* [Input material]
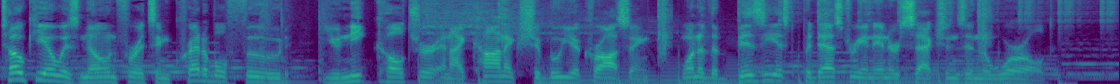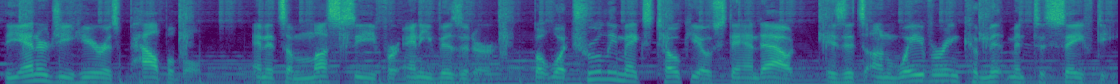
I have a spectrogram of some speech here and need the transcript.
Tokyo is known for its incredible food, unique culture and iconic Shibuya Crossing, one of the busiest pedestrian intersections in the world. The energy here is palpable, and it's a must-see for any visitor, but what truly makes Tokyo stand out is its unwavering commitment to safety.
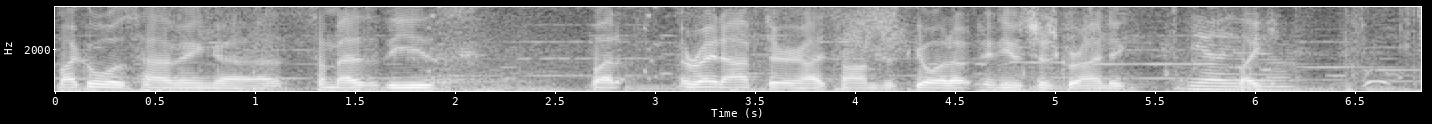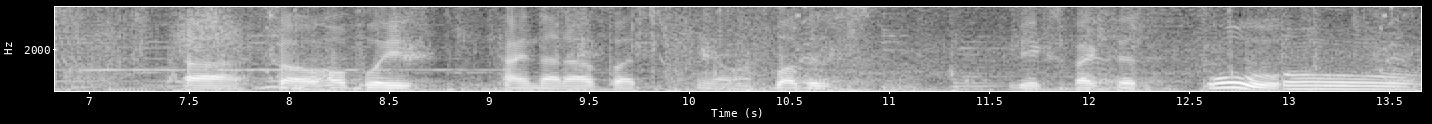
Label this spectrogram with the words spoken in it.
Michael was having uh, some SDs, but right after I saw him just go out and he was just grinding. Yeah, yeah, like- yeah. Uh, so hopefully he's tying that up, but you know, flub is to be expected. Ooh, Oh,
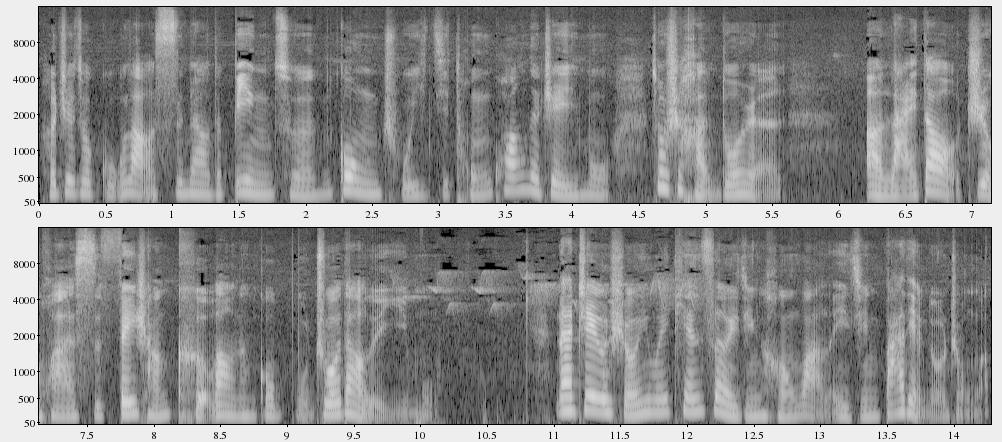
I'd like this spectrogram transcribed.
和这座古老寺庙的并存共处以及同框的这一幕，就是很多人，呃，来到智化寺非常渴望能够捕捉到的一幕。那这个时候，因为天色已经很晚了，已经八点多钟了，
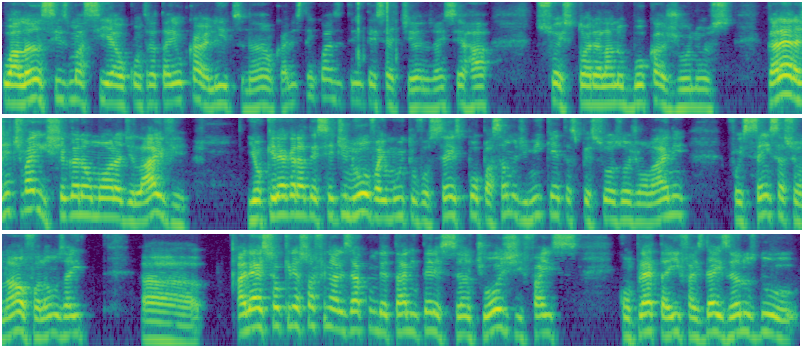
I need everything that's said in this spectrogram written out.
O Alan Cis Maciel contrataria o Carlitos. Não, o Carlitos tem quase 37 anos, vai encerrar sua história lá no Boca Juniors. Galera, a gente vai chegando a uma hora de live e eu queria agradecer de novo aí muito vocês. Pô, passamos de 1.500 pessoas hoje online foi sensacional. Falamos aí. Uh, aliás, só queria só finalizar com um detalhe interessante. Hoje faz completa aí, faz 10 anos do,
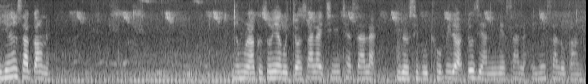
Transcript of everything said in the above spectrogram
အောင်နော်အရင်စားကောင်းတယ်နမရာကစုံရက်ကိုကြော်စားလိုက်ချင်းချက်စားလိုက်ဒီလိုစီပူထိုးပြီးတော့တို့စရာနေနဲ့စားလိုက်အရင်စားလို့ကောင်းတယ်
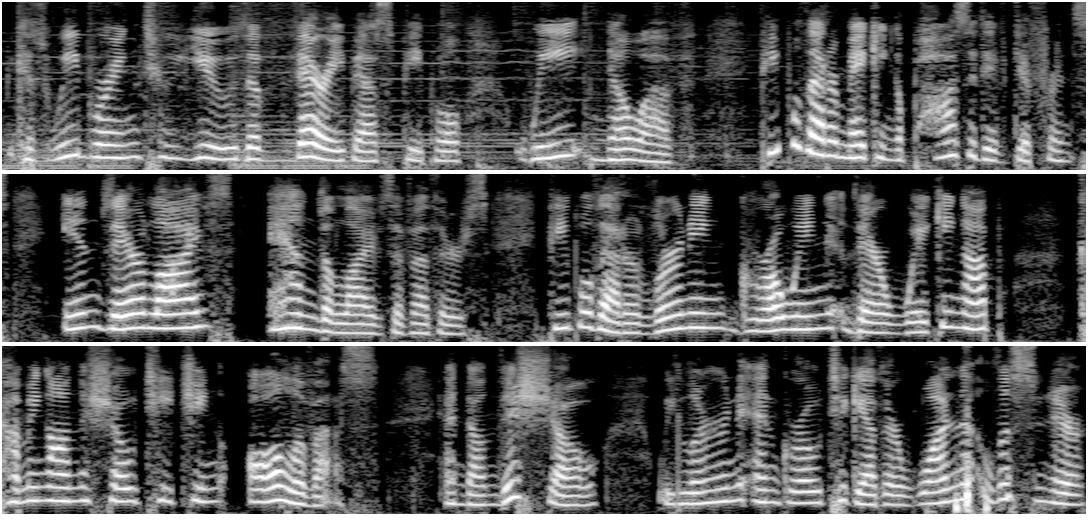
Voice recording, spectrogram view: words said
because we bring to you the very best people we know of. People that are making a positive difference in their lives and the lives of others. People that are learning, growing, they're waking up, coming on the show teaching all of us. And on this show, we learn and grow together, one listener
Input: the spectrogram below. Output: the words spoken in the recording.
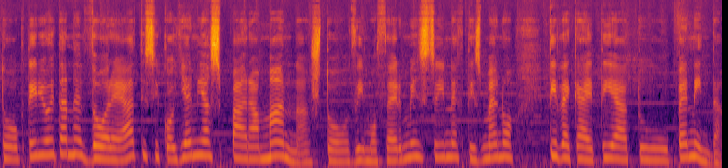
Το κτίριο ήταν δωρεά της οικογένειας Παραμάνα στο Δήμο Θέρμης. Είναι χτισμένο τη δεκαετία του 50.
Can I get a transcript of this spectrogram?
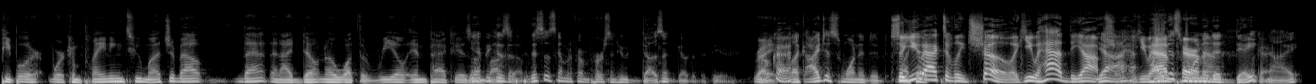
people are, were complaining too much about that, and I don't know what the real impact is. Yeah, on because box office. this is coming from a person who doesn't go to the theater. right. Okay. Like I just wanted to. So like you a- actively chose, like you had the option. Yeah, I, like you I have just Paramount. wanted a date Okay. night.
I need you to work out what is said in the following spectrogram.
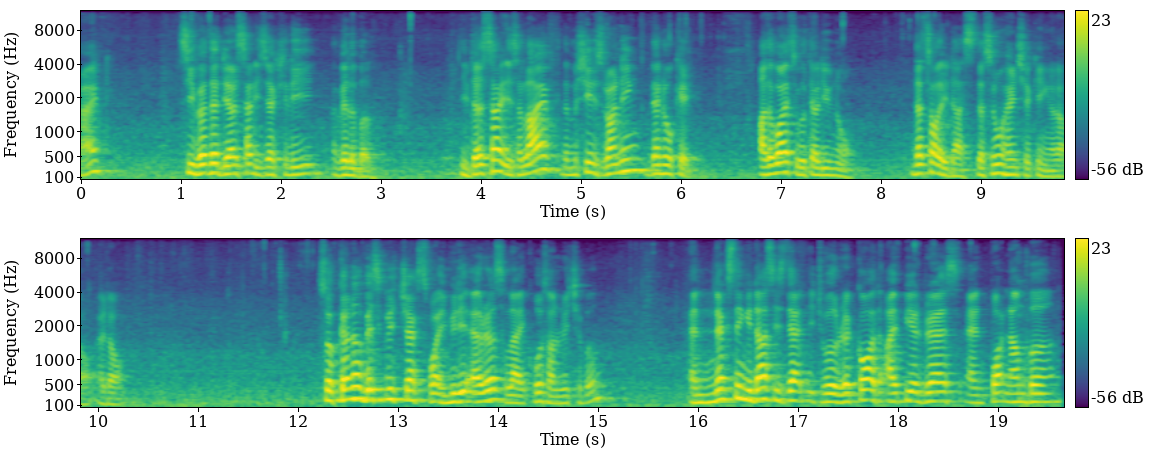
right? See whether the other side is actually available. If the other side is alive, the machine is running, then okay. Otherwise, it will tell you no. That's all it does. There's no handshaking at all. At all. So kernel basically checks for immediate errors like host unreachable. And next thing it does is that it will record the IP address and port number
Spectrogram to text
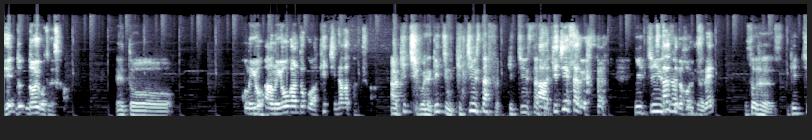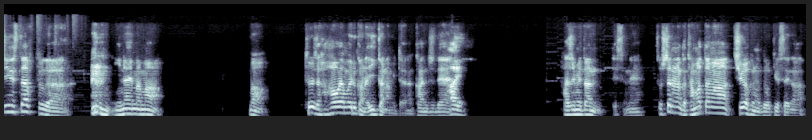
え、ど、どういうことですか？えっと、このよ、あの、洋画のとこはキッチンなかったんですか？あ、キッチン、ごめんなさい、キッチン、キッチンスタッフ、キッチンスタッあ、フ。キッチンスタッフ、スキッチンタッフの方ですね。そうそうです。キッチンスタッフが いないまま、まあ、とりあえず母親もいるからいいかなみたいな感じではい。始めたんですよね。そしたらなんかたまたま中学の同級生が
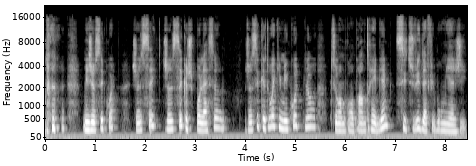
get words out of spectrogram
mais je sais quoi? Je sais, je sais que je ne suis pas la seule. Je sais que toi qui m'écoutes, là, tu vas me comprendre très bien si tu vis de la fibromyalgie.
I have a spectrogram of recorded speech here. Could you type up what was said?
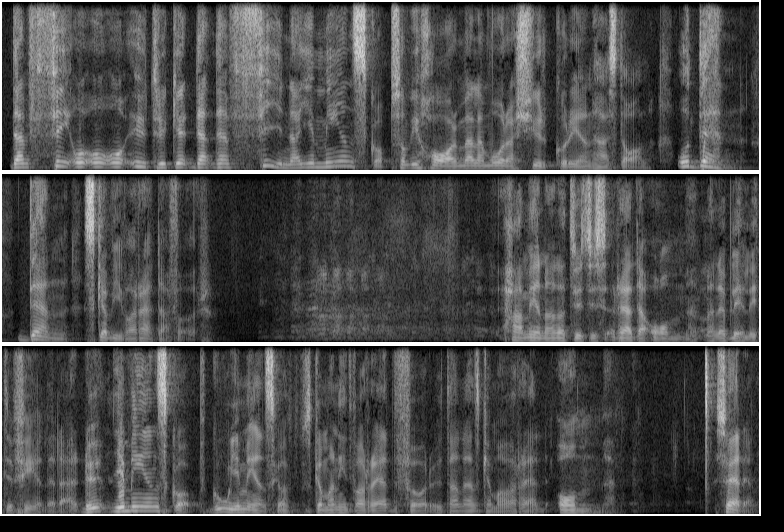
den och, och, och, uttrycker den, den, fina gemenskap som vi har mellan våra kyrkor i den här stan. Och den, den ska vi vara rädda för. Han menar naturligtvis rädda om, men det blev lite fel det där. Du, gemenskap, god gemenskap ska man inte vara rädd för utan den ska man vara rädd om. Så är det.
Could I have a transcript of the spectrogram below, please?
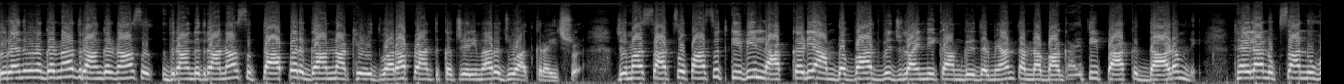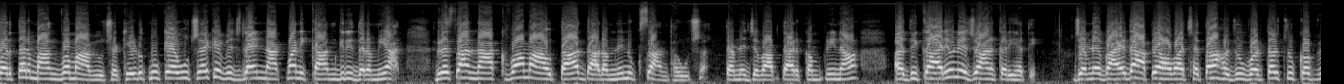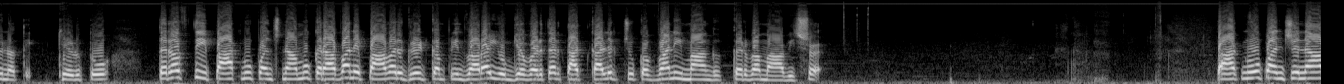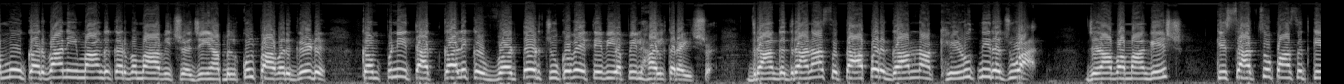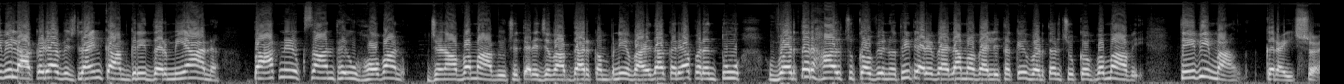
સુરેન્દ્રનગરના ધ્રાંગરના ધ્રાંગધ્રાના સત્તાપર ગામના ખેડૂત દ્વારા પ્રાંત કચેરીમાં રજૂઆત કરાઈ છે, જેમાં સાતસો પાસઠ કેવી લાકડિયા અમદાવાદ વીજ લાઇનની કામગીરી દરમિયાન તેમના બાગાયતી પાક દાડમને થયેલા નુકસાનનું વળતર માંગવામાં આવ્યું છે. ખેડૂતનું કહેવું છે કે વીજ લાઇન નાખવાની કામગીરી દરમિયાન રસા નાખવામાં આવતા દાડમને નુકસાન થયું છે. તેમણે જવાબદાર કંપનીના અધિકારીઓને જાણ કરી હતી. જેમણે વાયદા આપ્યા હોવા છતાં હજુ વળતર ચૂકવ્યું નથી. ખેડૂતો તરફથી પાકનું પંચનામું કરાવવા અને પાવર ગ્રીડ કંપની દ્વારા યોગ્ય વળતર તાત્કાલિક ચૂકવવાની માંગ કરવામાં આવી છે. પાકનું પંચનામું કરવાની માંગ કરવામાં આવી છે. જી હા, બિલકુલ પાવર ગ્રીડ કંપની તાત્કાલિક વળતર ચૂકવે તેવી અપીલ હાલ કરાઈ છે. દ્રાંગધ્રાના સતાપર ગામના ખેડૂતની રજૂઆત. જણાવવા માંગીશ કે સાતસો પાસઠ કેવી લાકડિયા વીજલાઇન કામગીરી દરમિયાન પાકને નુકસાન થયું હોવાનું જણાવવામાં આવ્યું છે. ત્યારે જવાબદાર કંપનીએ વાયદા કર્યા, પરંતુ વળતર હાલ ચૂકવ્યું નથી. ત્યારે વહેલામાં વહેલી તકે વળતર ચૂકવવામાં આવે તેવી માંગ કરાઈ છે.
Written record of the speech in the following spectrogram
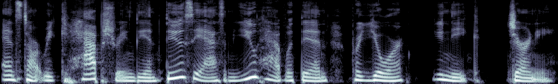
and start recapturing the enthusiasm you have within for your unique journey.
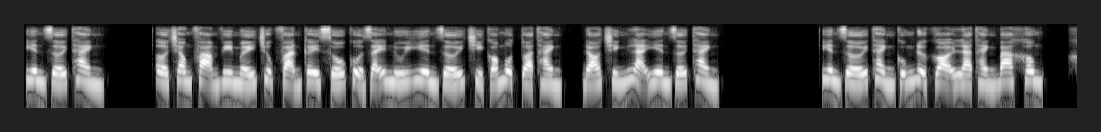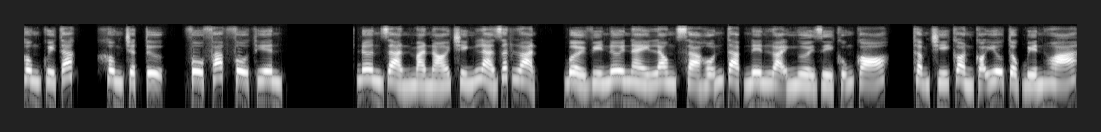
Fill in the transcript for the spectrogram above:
Yên giới thành. Ở trong phạm vi mấy chục vạn cây số của dãy núi Yên giới chỉ có một tòa thành, đó chính là Yên giới thành. Yên giới thành cũng được gọi là thành ba không, không quy tắc, không trật tự, vô pháp vô thiên. Đơn giản mà nói chính là rất loạn, bởi vì nơi này long xà hỗn tạp nên loại người gì cũng có, thậm chí còn có yêu tộc biến hóa,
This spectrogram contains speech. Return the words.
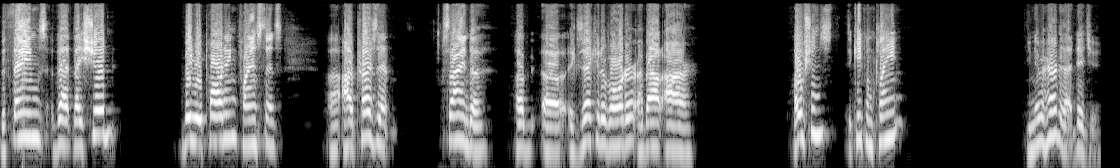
The things that they should be reporting, for instance, uh, our president signed a, a, a, executive order about our oceans to keep them clean. You never heard of that, did you?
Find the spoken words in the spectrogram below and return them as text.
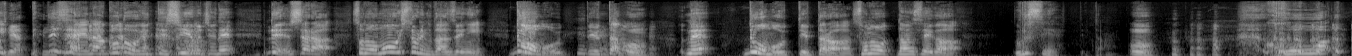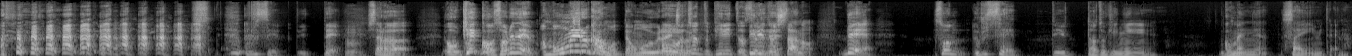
みたいなことを言って CM 中ね。でしたらそのもう一人の男性に「どう思う?」って言ったの、ね？どう思う？って言ったらその男性が「うるせえ」って言ったの。うん。怖っ。うるせえって言って、したらお結構それであ揉めるかもって思うぐらいちょっとピリッとすピリッとしたの。でそんうるせえって言った時に「ごめんなさい」みたいな。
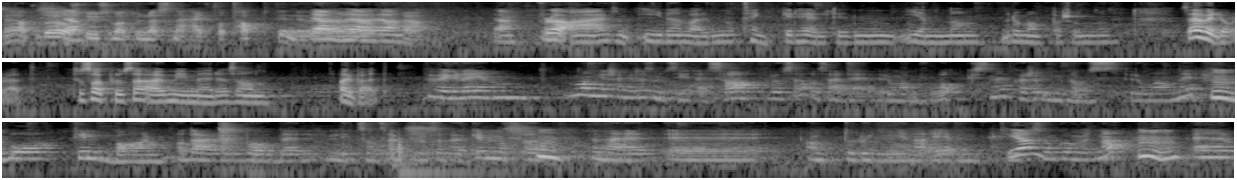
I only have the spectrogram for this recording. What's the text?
Ja, for Det høres ja. ut som at du nesten er helt fortapt inni det. Ja, ja, ja. ja. Ja, for da er liksom i den verden og tenker hele tiden gjennom romanpersonen. Så det er veldig ålreit. Så sakprosa er jo mye mer sånn arbeid. Beveger deg gjennom mange sjangere, som du sier. Det er sakprosa, og så er det romaner for voksne, kanskje ungdomsromaner, mm. og til barn. Og da er det både litt sånn sakprosa-bøker, men også mm. den herre eh, antologien av eventyr ja. som kom ut nå. Mm. Eh,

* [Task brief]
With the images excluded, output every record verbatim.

* [Written answer]
I have a spectrogram of some speech here and need the transcript.
Tokyo is known for its incredible food, unique culture and iconic Shibuya Crossing, one of the busiest pedestrian intersections in the world. The energy here is palpable, and it's a must-see for any visitor, but what truly makes Tokyo stand out is its unwavering commitment to safety.
Label this spectrogram with the words spoken in it.
Michael was having uh, some SDs, but right after I saw him just go out and he was just grinding. Yeah, yeah, like- yeah. Uh, so hopefully he's tying that up, but you know, flub is to be expected. Ooh, Oh,
I'd like this spectrogram transcribed.
和这座古老寺庙的并存共处以及同框的这一幕，就是很多人，呃，来到智化寺非常渴望能够捕捉到的一幕。那这个时候，因为天色已经很晚了，已经八点多钟了，
I need everything that's said in this spectrogram written out.
O Alan Cis Maciel contrataria o Carlitos. Não, o Carlitos tem quase 37 anos, vai encerrar sua história lá no Boca Juniors. Galera, a gente vai chegando a uma hora de live e eu queria agradecer de novo aí muito vocês. Pô, passamos de 1.500 pessoas hoje online foi sensacional. Falamos aí. Uh, aliás, só queria só finalizar com um detalhe interessante. Hoje faz completa aí, faz 10 anos do,
Transcript of everything said in the above spectrogram
အောင်နော်အရင်စားကောင်းတယ်နမရာကစုံရက်ကိုကြော်စားလိုက်ချင်းချက်စားလိုက်ဒီလိုစီပူထိုးပြီးတော့တို့စရာနေနဲ့စားလိုက်အရင်စားလို့ကောင်းတယ်
Voice recording, spectrogram view: words said
because we bring to you the very best people we know of. People that are making a positive difference in their lives and the lives of others. People that are learning, growing, they're waking up, coming on the show teaching all of us. And on this show, we learn and grow together, one listener
Input: the spectrogram below. Output: the words spoken in the recording.
Το κτίριο ήταν δωρεά της οικογένειας Παραμάνα στο Δήμο Θέρμης. Είναι χτισμένο τη δεκαετία του 50.
Can I get a transcript of this spectrogram?
people are, were complaining too much about that, and I don't know what the real impact is. Yeah, on because box office. this is coming from a person who doesn't go to the theater. right. Okay. Like I just wanted to. So like you a- actively chose, like you had the option. Yeah, I, like you I have just Paramount. wanted a date Okay. night.
I need you to work out what is said in the following spectrogram.
right? See whether the other side is actually available. If the other side is alive, the machine is running, then okay. Otherwise, it will tell you no. That's all it does. There's no handshaking at all. At all. So kernel basically checks for immediate errors like host unreachable. And next thing it does is that it will record the IP address and port number
Spectrogram to text
え、ど、どういうことですか？えっと、このよ、あの、洋画のとこはキッチンなかったんですか？あ、キッチン、ごめんなさい、キッチン、キッチンスタッフ、キッチンスタッあ、フ。キッチンスタッフ、スキッチンタッフの方ですね。そうそうです。キッチンスタッフが いないまま、まあ、とりあえず母親もいるからいいかなみたいな感じではい。始めたんですよね。そしたらなんかたまたま中学の同級生が
get words out of spectrogram
mais je sais quoi? Je sais, je sais que je ne suis pas la seule. Je sais que toi qui m'écoutes, là, tu vas me comprendre très bien si tu vis de la fibromyalgie.
I have a spectrogram of recorded speech here. Could you type up what was said?
den och, och, och, uttrycker den, den, fina gemenskap som vi har mellan våra kyrkor i den här stan. Och den, den ska vi vara rädda för. Han menar naturligtvis rädda om, men det blev lite fel det där. Du, gemenskap, god gemenskap ska man inte vara rädd för utan den ska man vara rädd om. Så är det.
Could I have a transcript of the spectrogram below, please?
સુરેન્દ્રનગરના ધ્રાંગરના ધ્રાંગધ્રાના સત્તાપર ગામના ખેડૂત દ્વારા પ્રાંત કચેરીમાં રજૂઆત કરાઈ છે, જેમાં સાતસો પાસઠ કેવી લાકડિયા અમદાવાદ વીજ લાઇનની કામગીરી દરમિયાન તેમના બાગાયતી પાક દાડમને થયેલા નુકસાનનું વળતર માંગવામાં આવ્યું છે. ખેડૂતનું કહેવું છે કે વીજ લાઇન નાખવાની કામગીરી દરમિયાન રસા નાખવામાં આવતા દાડમને નુકસાન થયું છે. તેમણે જવાબદાર કંપનીના અધિકારીઓને જાણ કરી હતી. જેમણે વાયદા આપ્યા હોવા છતાં હજુ વળતર ચૂકવ્યું નથી. ખેડૂતો તરફથી પાકનું પંચનામું કરાવવા અને પાવર ગ્રીડ કંપની દ્વારા યોગ્ય વળતર તાત્કાલિક ચૂકવવાની માંગ કરવામાં આવી છે. પાકનું પંચનામું કરવાની માંગ કરવામાં આવી છે. જી હા, બિલકુલ પાવર ગ્રીડ કંપની તાત્કાલિક વળતર ચૂકવે તેવી અપીલ હાલ કરાઈ છે. દ્રાંગધ્રાના સતાપર ગામના ખેડૂતની રજૂઆત. જણાવવા માંગીશ કે સાતસો પાસઠ કેવી લાકડિયા વીજલાઇન કામગીરી દરમિયાન પાકને નુકસાન થયું હોવાનું જણાવવામાં આવ્યું છે. ત્યારે જવાબદાર કંપનીએ વાયદા કર્યા, પરંતુ વળતર હાલ ચૂકવ્યું નથી. ત્યારે વહેલામાં વહેલી તકે વળતર ચૂકવવામાં આવે તેવી માંગ કરાઈ છે.
Written record of the speech in the following spectrogram
and start recapturing the enthusiasm you have within for your unique journey.
Fill in the transcript for the spectrogram above:
Yên giới thành. Ở trong phạm vi mấy chục vạn cây số của dãy núi Yên giới chỉ có một tòa thành, đó chính là Yên giới thành. Yên giới thành cũng được gọi là thành ba không, không quy tắc, không trật tự, vô pháp vô thiên. Đơn giản mà nói chính là rất loạn, bởi vì nơi này long xà hỗn tạp nên loại người gì cũng có, thậm chí còn có yêu tộc biến hóa,
This spectrogram contains speech. Return the words.
The things that they should be reporting, for instance, uh, our president signed a, a, a, executive order about our oceans to keep them clean. You never heard of that, did you?
Find the spoken words in the spectrogram below and return them as text.
みたいなことを言って CM 中ね。でしたらそのもう一人の男性に「どう思う?」って言ったの、ね？どう思う？って言ったらその男性が「うるせえ」って言ったの。うん。怖っ。うるせえって言って、したらお結構それであ揉めるかもって思うぐらいちょっとピリッとすピリッとしたの。でそんうるせえって言った時に「ごめんなさい」みたいな。
I only have the spectrogram for this recording. What's the text?
Ja, for Det høres ja. ut som at du nesten er helt fortapt inni det. Ja, ja, ja. ja. Ja, for da er liksom i den verden og tenker hele tiden gjennom romanpersonen. Så det er veldig ålreit. Så sakprosa er jo mye mer sånn arbeid. Beveger deg gjennom mange sjangere, som du sier. Det er sakprosa, og så er det romaner for voksne, kanskje ungdomsromaner, mm. og til barn. Og da er det både litt sånn sakprosa-bøker, men også mm. den herre eh, antologien av eventyr ja. som kom ut nå. Mm. Eh,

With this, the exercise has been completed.